Aside from being bad policy, Medicaid work requirements are also legally dubious.  State requests to alter Medicaid may only be granted if they promote the underlying objectives of the program.  The core objective of Medicaid is to extend medical assistance to the needy.  There’s no obvious way that denying medical assistance to people who are out of work furthers that objective.

To shoehorn work requirements within the scope of Medicaid’s purpose, the Trump administration points to the supposed health benefits from employment.  As others have noted, there is scant evidence to back this claim up.  To make its case, the administration points out that “higher earnings are positively correlated with longer lifespan.”  Yes, the rich live longer than the poor.  It’s hard to see how making it more difficult for the poor to get health insurance will narrow that lifespan gap.

The administration also points to data showing a link between depression and unemployment.  But the causation runs in both directions:  Some people are depressed because they aren’t working.  Others are out of work because depression prevents them from working.  It also seems likely that depression among the unemployed would only deepen after losing access to Medicaid coverage for mental health treatment.

This weak evidence matters to whether work requirements will be upheld in court.  In September 2016, the Department of Health and Human Services evaluated a work requirements request from Arizona and concluded that these requirements “undermine access to care and do not support the objectives of the program.”  The Congressional Research Service—Congress’s in-house think tank—also analyzed Medicaid work requirements and concluded that they were not clearly legal, and would depend on whether the agency could assemble sufficient evidence that these requirements promote Medicaid’s objectives.

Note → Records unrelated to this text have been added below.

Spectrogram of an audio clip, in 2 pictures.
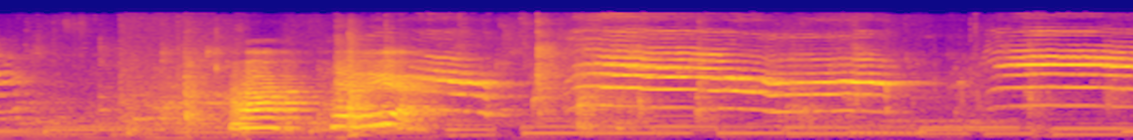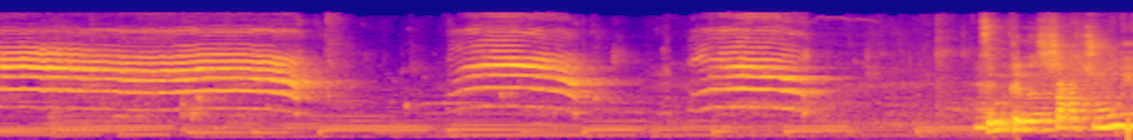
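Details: Small kitten complaining loudly during a bath, crying hard before giving up; long wavering meows and several short arched cries separated by pauses, with a person talking and background music.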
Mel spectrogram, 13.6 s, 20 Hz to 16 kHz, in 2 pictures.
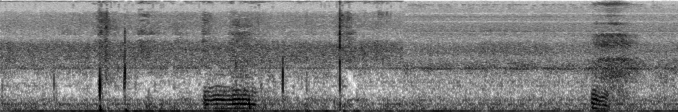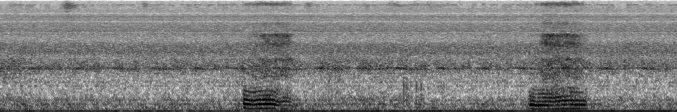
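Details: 5-month-old puppy snoring deeply asleep after a walk: soft, rhythmic snorting snores every few seconds over a low room hum.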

Aside from the administration’s underwhelming health rationale, there’s another glaring legal problem: the administration and its allies in Congress effectively admitted last year that Medicaid doesn’t allow for work requirements.  As House Republicans tried in vain to cobble together a bill to repeal the Affordable Care Act last March, Speaker Paul Ryan introduced a manager’s amendment that would have allowed states to impose work requirements on Medicaid recipients.  The White House was fully on board with this legislation.  “The work requirements are important,” then-health secretary Tom Price said at the time.  Foreshadowing the administration’s new rationale, he argued that “it’s important for folks to have a job, that they contribute not just to society but they contribute to their own well-being.”

The bill was never able to rally enough support to pass the House.  But the fact that both House leadership and the Trump administration felt that the law governing Medicaid needed to be amended in order to allow for work requirements necessarily implies that the law as written does not support these requirements.  The Supreme Court has said that when interpreting laws, there is a “general presumption” that “when Congress alters the words of a statute, it must intend to change the statute’s meaning.”  If work requirements were already consistent with the purpose of Medicaid, then congressional leadership wouldn’t have needed to bother offering an amendment at all.

Others have determined that Medicaid work requirements could be legally problematic, too. Senate Democrats sent a letter to the Department of Health and Human Services arguing that work requirements are illegal—an argument that will likely be picked up by several advocacy groups contemplating bringing lawsuits.

These legal flaws may ultimately take down Medicaid work requirements.  And if they do, Kentucky governor Matt Bevin has threatened to throw 480,000 people off of Medicaid by ending his state’s expansion entirely.  It’s a good synthesis of modern conservative thought: If you can’t use the safety net to breed hostility toward the poor and over-regulate their lives, then what’s the point?